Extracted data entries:
-- Opening Marker --

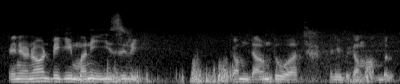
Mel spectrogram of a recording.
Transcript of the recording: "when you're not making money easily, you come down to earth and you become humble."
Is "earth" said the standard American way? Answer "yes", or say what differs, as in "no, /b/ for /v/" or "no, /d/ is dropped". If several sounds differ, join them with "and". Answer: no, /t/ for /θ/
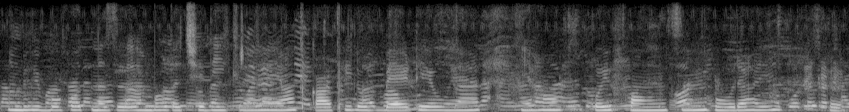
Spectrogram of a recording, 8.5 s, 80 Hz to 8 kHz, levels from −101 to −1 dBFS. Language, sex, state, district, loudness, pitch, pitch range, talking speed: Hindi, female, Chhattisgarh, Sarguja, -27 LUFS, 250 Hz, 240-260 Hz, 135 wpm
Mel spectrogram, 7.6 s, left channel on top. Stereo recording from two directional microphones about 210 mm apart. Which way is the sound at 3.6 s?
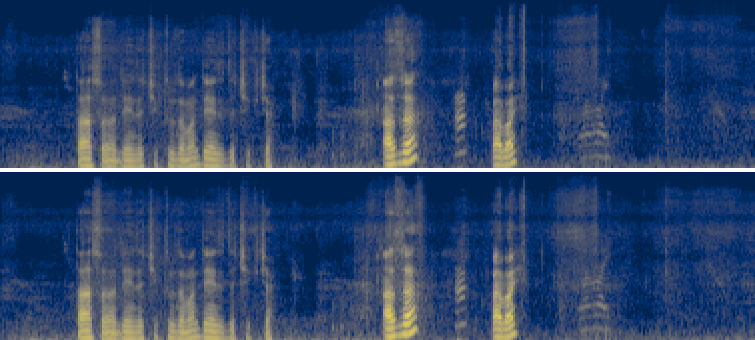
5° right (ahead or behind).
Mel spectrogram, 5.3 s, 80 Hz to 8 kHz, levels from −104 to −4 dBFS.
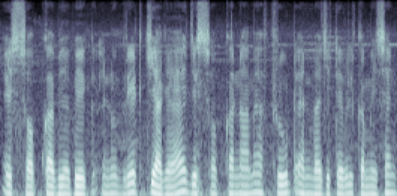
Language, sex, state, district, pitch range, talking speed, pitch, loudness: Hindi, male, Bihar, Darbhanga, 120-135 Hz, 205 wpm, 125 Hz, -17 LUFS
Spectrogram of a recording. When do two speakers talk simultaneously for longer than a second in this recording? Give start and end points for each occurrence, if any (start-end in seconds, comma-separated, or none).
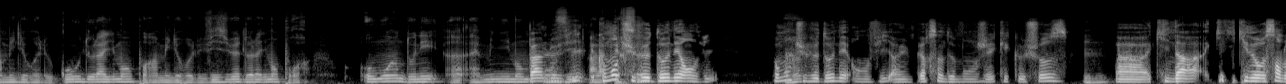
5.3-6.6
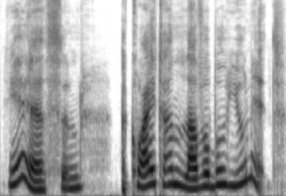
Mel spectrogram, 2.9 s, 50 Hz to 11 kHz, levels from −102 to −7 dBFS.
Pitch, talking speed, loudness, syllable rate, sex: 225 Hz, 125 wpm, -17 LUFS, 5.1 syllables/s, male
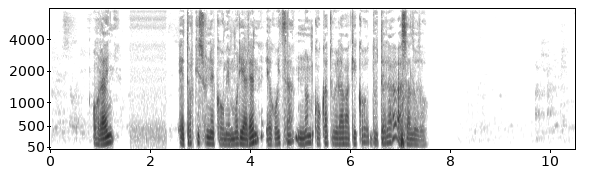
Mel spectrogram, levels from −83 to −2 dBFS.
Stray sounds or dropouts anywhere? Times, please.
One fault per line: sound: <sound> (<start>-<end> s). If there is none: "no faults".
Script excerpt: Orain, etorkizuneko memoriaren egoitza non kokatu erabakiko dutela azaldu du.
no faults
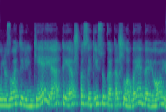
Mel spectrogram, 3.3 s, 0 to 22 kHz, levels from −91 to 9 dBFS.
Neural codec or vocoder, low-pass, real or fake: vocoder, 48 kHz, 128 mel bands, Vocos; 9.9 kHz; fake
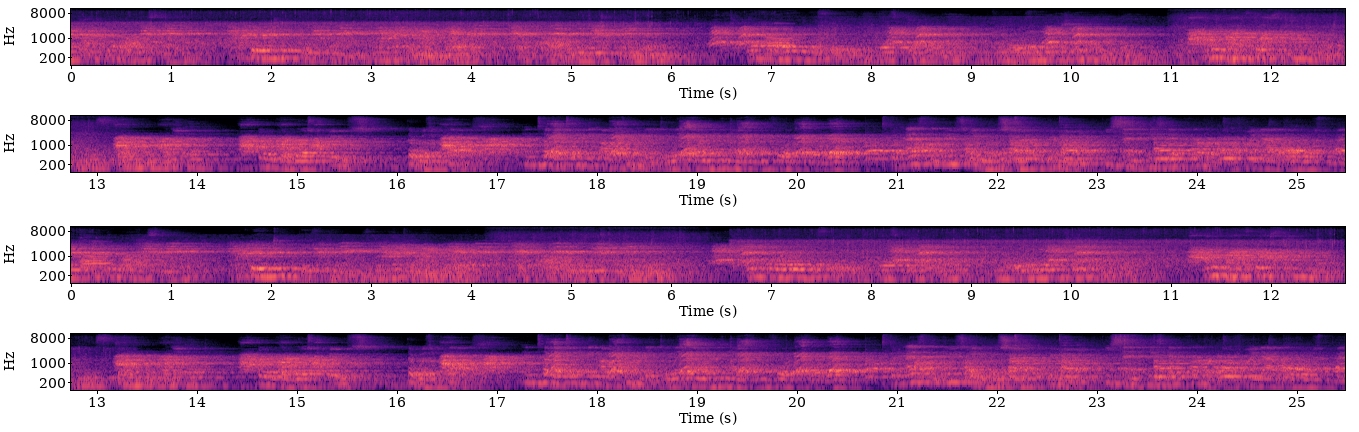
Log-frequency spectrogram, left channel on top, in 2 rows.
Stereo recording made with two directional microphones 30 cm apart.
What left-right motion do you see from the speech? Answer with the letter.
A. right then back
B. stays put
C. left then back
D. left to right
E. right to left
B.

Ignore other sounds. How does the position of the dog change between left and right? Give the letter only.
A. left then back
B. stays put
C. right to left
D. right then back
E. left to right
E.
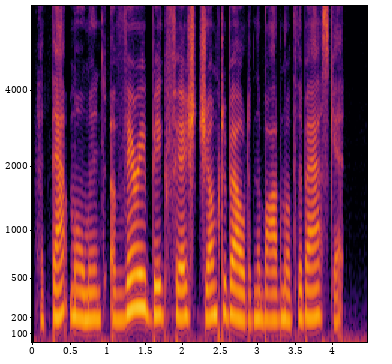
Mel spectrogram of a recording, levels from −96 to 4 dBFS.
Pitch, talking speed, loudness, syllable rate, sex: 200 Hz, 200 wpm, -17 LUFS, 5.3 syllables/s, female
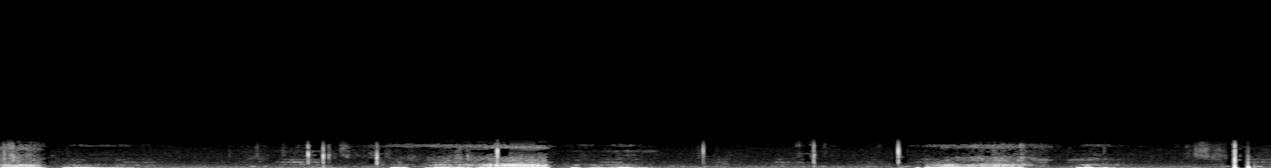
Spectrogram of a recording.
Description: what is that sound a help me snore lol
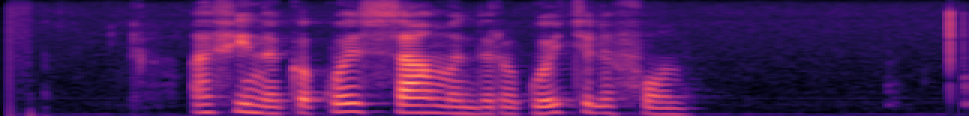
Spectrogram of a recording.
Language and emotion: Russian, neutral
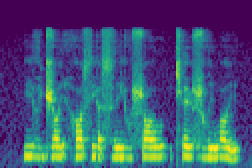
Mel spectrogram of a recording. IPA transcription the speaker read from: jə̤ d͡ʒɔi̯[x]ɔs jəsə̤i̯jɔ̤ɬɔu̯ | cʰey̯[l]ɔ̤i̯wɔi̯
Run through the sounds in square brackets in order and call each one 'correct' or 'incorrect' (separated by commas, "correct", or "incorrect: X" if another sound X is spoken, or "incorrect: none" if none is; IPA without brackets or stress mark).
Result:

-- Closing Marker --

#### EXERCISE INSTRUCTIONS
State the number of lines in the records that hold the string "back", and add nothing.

#### SOLUTION FOR THIS EXERCISE
4